Coming to tour Northwestern as a high school student, I noticed the flyers, some faded and torn, some brand new, that plastered sidewalks across campus. Although this obviously was not a major reason for my choosing NU, it did seem to me to be a great campus tradition that would allow me to keep updated on everything that was going on around campus. However, this tradition is perhaps neither as necessary nor as convenient as I believed.

A freshman on the Northwestern University Class of 2017 Facebook group recently called attention to the downsides of this longstanding campus tradition. As the student pointed out, once club meetings and productions have passed, NU employees are left with the painstaking task of removing the torn and faded remains of colored paper and the leftover pieces of tape.

The student added that although there is a rule that campus groups are supposed to remove the flyers once an event has passed, it is rarely ever followed. But is it even necessary to continue this tradition at all?

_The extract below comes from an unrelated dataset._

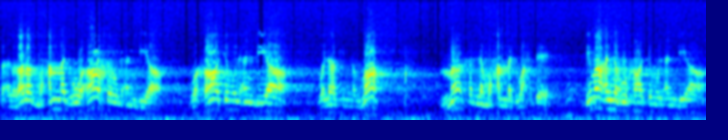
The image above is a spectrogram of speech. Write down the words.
فالغرض محمد هو آخر الأنبياء وخاتم الأنبياء ولكن الله ما خلى محمد وحده بما أنه خاتم الأنبياء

Between rushing from activity to activity during Wildcat Welcome and then from class to meals, to meetings to my dorm, I admit that I have rarely taken the time to examine these flyers during my first month at NU. I doubt I am alone. I have noticed far more students finding out about activities at the activities fair, over social networking or through word-of-mouth than I have seen students staring down at the ground as they walk to Tech.

The weather also doesn’t help the case for posting flyers to the ground. When it rained a few weeks ago, all that was left was a soggy and illegible mess taped to the ground. When it dried, University employees had to clean it up. Although I have yet to experience a Chicago winter, I think I would rather find out about an event over Facebook than stop on the sidewalk on a cold and windy night. Let’s not forget that if it ever gets muddy all these flyers will be good for is determining whether the last person to walk past Norris was wearing boots or sneakers.

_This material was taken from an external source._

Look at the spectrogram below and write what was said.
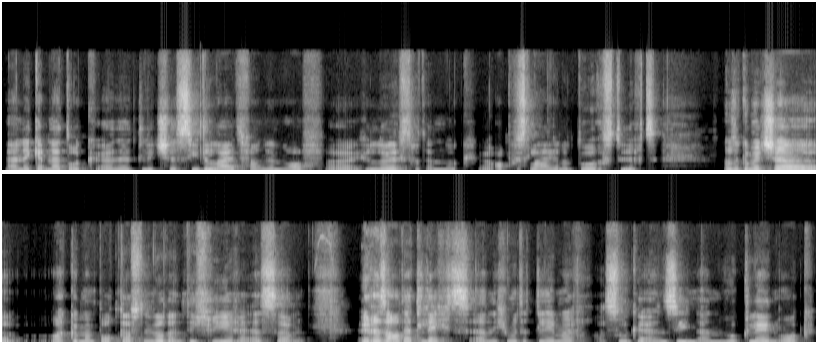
En ik heb net ook uh, het liedje See the Light van Wim Hof uh, geluisterd en ook uh, opgeslagen en ook doorgestuurd. Dat is ook een beetje wat ik in mijn podcast nu wilde integreren. Is, um, er is altijd licht en je moet het alleen maar zoeken en zien. En hoe klein ook.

Better alternatives exist for making students aware of what is going on around campus. The Class of 2017 Facebook group currently has 1,940 members, making it nearly the size of the class of 2017, itself, which is made up of 2,000 students. It is evident from these figures that most students already choose to use social networking to become more involved in the NU community. Even for those who do not, there are numerous alternatives that would not involve extensive labor for university employees.

Upon visiting other colleges during the application process, I remember seeing bulletin boards posted in central locations on other campuses. When I visited my high school friends at other schools in September, I was surrounded by a flurry of colorful flyers as I walked down their dorm hallways. Aside from flyers advertising dorm-specific events, the walls of my dorm, Allison, generally remain bare.

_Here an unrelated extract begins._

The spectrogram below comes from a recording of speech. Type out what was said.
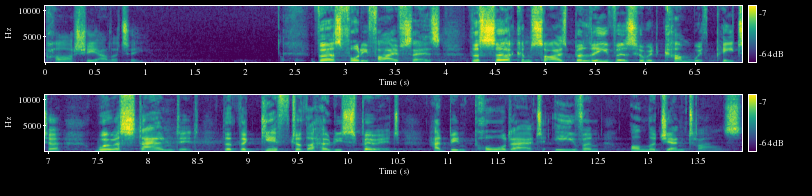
partiality. Verse 45 says, The circumcised believers who had come with Peter were astounded that the gift of the Holy Spirit had been poured out even on the Gentiles.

It would be far more effective and efficient to establish several main locations, physical or digital, at which students can access all information about organizations and events that might appeal to them. Although this quirky tradition may make NU seem unique to prospective students, I doubt it’s the reason anyone comes here. It is both the quantity and quality of opportunities at NU that make this school great. And these opportunities can be best showcased somewhere other than on the ground.

Matt Gates is a Weinberg freshman. He can be reached at [email protected]. If you want to respond publicly to this column, send a Letter to the Editor to [email protected].